My friend Jim, a recent college graduate who works for a major credit card company now, set some criteria for when is the right time to begin using a credit card.
“If you feel like you have the self-control to spend within your means, and be able to pay down the bill in full, then you’re ready,” he says. “If you don’t have that self-control or don’t know you if you know yourself well enough, maybe you’re not ready. But if you can do it, it’s something that’s necessary.”
It’s not the credit card company’s fault if you prove not ready, he says.
“They’re not forcing you to buy stuff. Just like professors aren’t forcing you to do homework. You do it because it’s the right thing to do,” he says. “Don’t spend money you can’t pay back.”
“Packing plastic” in the form of a credit card isn’t the right decision for every college student. As Jim said, I think it comes down to knowing ourselves and timing.
Using a credit card is a huge responsibility, so we have to do our research and make the decision that is right personally — not the decision that’s right for our friends.
If we only spend within our means and avoid debt, maybe in a few years, college students and credit cards will start sounding a little better together.

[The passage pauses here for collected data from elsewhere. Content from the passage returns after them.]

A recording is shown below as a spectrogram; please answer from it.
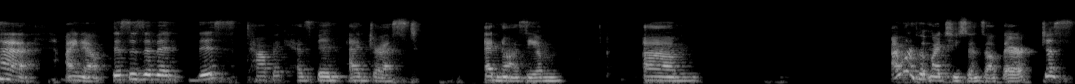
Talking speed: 130 wpm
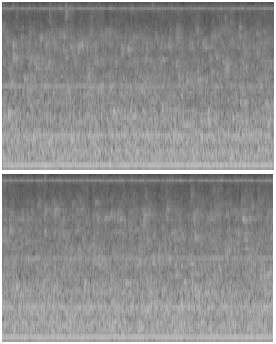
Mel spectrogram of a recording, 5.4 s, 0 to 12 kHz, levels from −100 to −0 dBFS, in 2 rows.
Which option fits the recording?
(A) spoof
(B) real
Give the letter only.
A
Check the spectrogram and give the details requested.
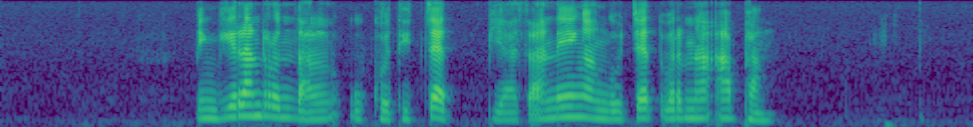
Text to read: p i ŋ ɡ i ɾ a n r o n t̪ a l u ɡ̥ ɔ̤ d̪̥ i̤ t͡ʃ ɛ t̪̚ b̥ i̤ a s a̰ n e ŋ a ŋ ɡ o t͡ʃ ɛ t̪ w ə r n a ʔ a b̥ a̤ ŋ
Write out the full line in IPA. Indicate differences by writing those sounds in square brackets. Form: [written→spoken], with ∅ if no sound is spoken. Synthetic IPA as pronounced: p i ŋ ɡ i ɾ a n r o n t̪ a l u ɡ̥ ɔ̤ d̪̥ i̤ t͡ʃ ɛ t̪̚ b̥ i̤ a s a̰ n e ŋ a ŋ ɡ o t͡ʃ ɛ t̪ w ə r n a ʔ a b̥ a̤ ŋ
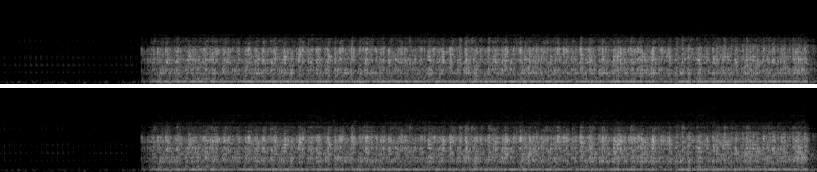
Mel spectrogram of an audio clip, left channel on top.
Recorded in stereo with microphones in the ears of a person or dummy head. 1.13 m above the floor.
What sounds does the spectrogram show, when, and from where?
1.4 s boiling: 5° right (ahead or behind), 1.1 m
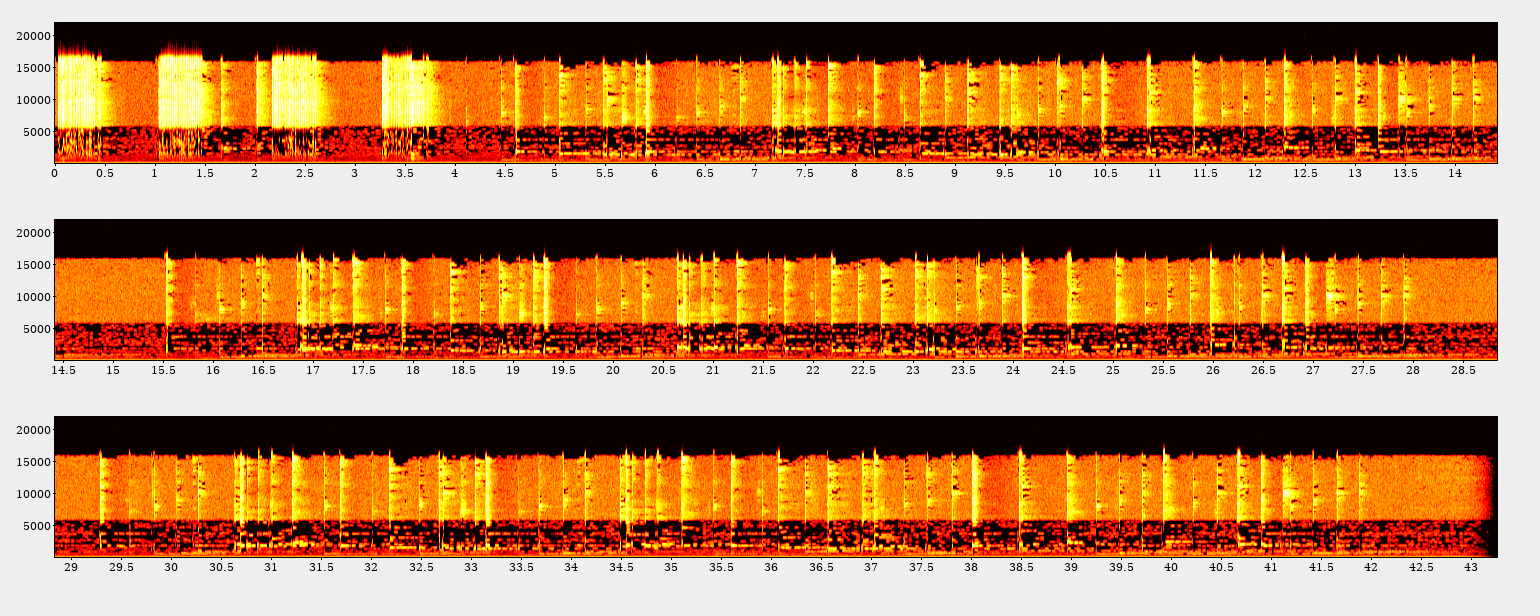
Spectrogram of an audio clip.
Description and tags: My "le Petit Prince" music box
humming, little-prince, melody, music-box, musicbox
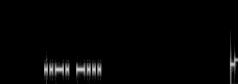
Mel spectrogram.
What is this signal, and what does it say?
Morse code, heard as a keyed tone, about 44 wpm, 700 Hz. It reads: FB
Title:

Maria LaMagna is an assistant editor at MoneyUnder30.com (@MoneyUnder30), a blog dedicated to helping 20- and 30-somethings manage money well. Maria is a senior at Northwestern University where she served as editor-in-chief of the university’s award-winning daily newspaper and studied for five months in Argentina.